Falsely Accused, Wrongly Imprisoned, Truly Set Free | CWR Staff | Catholic World Report
An interview with author, apologist, evangelist, convert, and former prisoner Russell Ford
Russell Ford’s testimony is captivating, surprising, sobering, and, at times, rather humorous. The following interview is much longer than most CWR features, but we think readers will find his story, perspective, and insights both challenging and encouraging. Also, Russell's recent appearance on EWTN's "The Journey Home" can be viewed on the EWTN website.
CWR: For those who might not be familiar with your background, let’s go back to the mid-1980s. Prior to going to prison, were you a Catholic? What were you doing prior to being imprisoned?

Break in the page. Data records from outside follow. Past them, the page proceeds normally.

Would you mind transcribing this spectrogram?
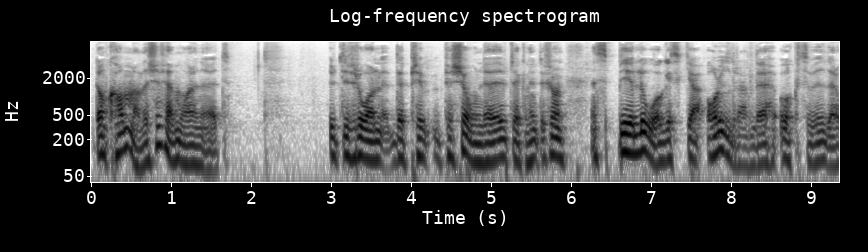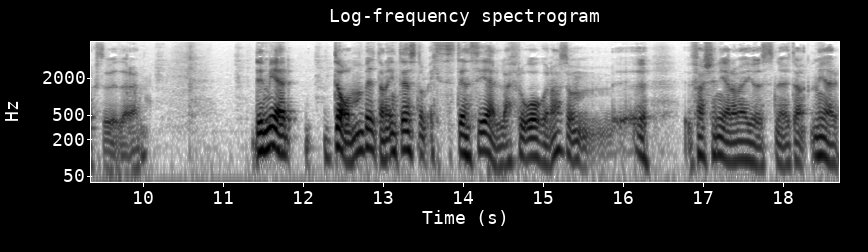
de kommande 25 åren ut? Utifrån det personliga utvecklingen, utifrån ens biologiska åldrande och så vidare och så vidare. Det är mer de bitarna, inte ens de existentiella frågorna som eh, fascinerar mig just nu, utan mer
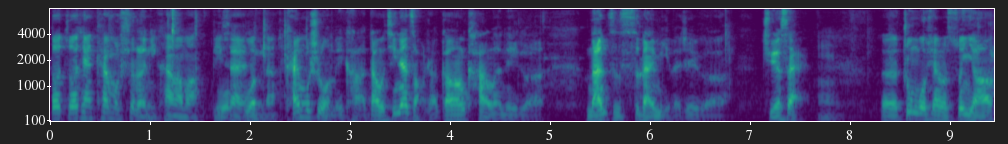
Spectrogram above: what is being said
昨昨天开幕式了，你看了吗？比赛我么的？开幕式我没看，但我今天早上刚刚看了那个男子四百米的这个决赛。嗯。呃，中国选手孙杨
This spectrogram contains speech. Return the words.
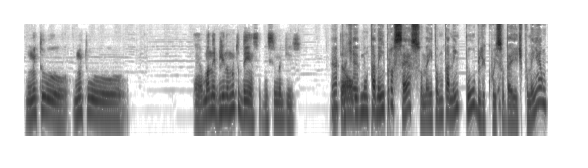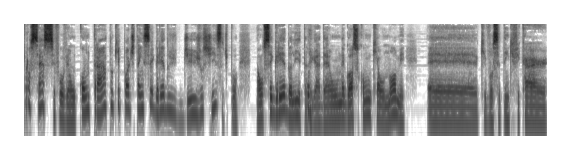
muito, muito é, uma neblina muito densa em cima disso. É, então... porque não tá nem em processo, né? Então não tá nem público isso daí. Tipo, nem é um processo, se for ver. É um contrato que pode estar tá em segredo de justiça. Tipo, é um segredo ali, tá ligado? É um negócio, como que é o nome? É, que você tem que ficar.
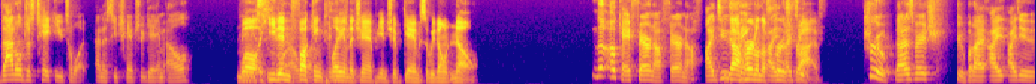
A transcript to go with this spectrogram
that'll just take you to what NFC Championship game L. Well, he didn't L, fucking play in the championship game, so we don't know. No, okay, fair enough, fair enough. I do He got hurt on the first I do- drive. True, that is very true. But I, I, I do,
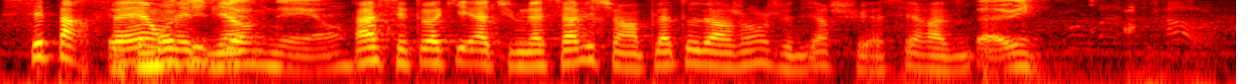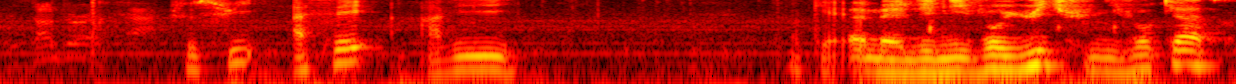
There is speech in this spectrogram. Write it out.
C'est parfait on est bien. amené, hein. ah c'est toi qui ah tu me l'as servi sur un plateau d'argent je veux dire je suis assez ravi. Bah oui. je suis assez ravi ok Eh, mais les niveaux 8, je suis niveau 4.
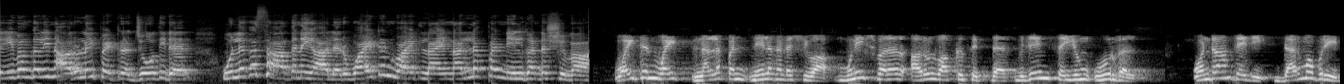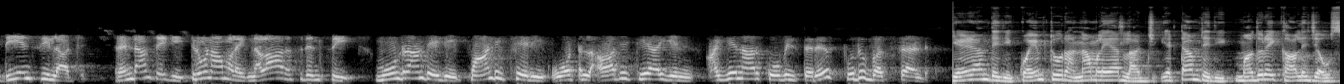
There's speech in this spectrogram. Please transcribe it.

Ford: No, I wasn’t a Catholic. I hunted bounty after I got out of the army. Between my time in the military and as a bounty hunter (the more politically correct term these days being “independent fugitive recovery agent”), I was shot twice, stabbed twice, poisoned, run over by a car, fell off the side of a car at 70 miles per hour, and beaten almost to death. So when I got tired of being other people’s punching bag, I left bounty work to get into the slower life of business. I eventually made some major errors, because I’d gotten too big for my britches, and lost everything. I decided to go to Alabama, where I’d done part of my military training, because I recalled how well I was treated there. I came to realize quickly, however, that I’d been treated well before because I was in the military. What I discovered was that anyone who was from any place other than Alabama, Georgia, Mississippi, or Louisiana was considered to be a Yankee… and Yankees are hated there. I’d only lived in Alabama for a few months when I found myself in a mess of trouble.
CWR: Why were you arrested and sentenced to prison? And when were you released from prison? How did that come about?
Ford: This series of questions are considered a major social blunder in the joint. Indeed, for a convict to ask these questions it is potentially deadly. You never ask a convict why he’s in prison, how much time he has to build, or when he gets out. However, this may be an opportunity to finally explain things fully and correctly.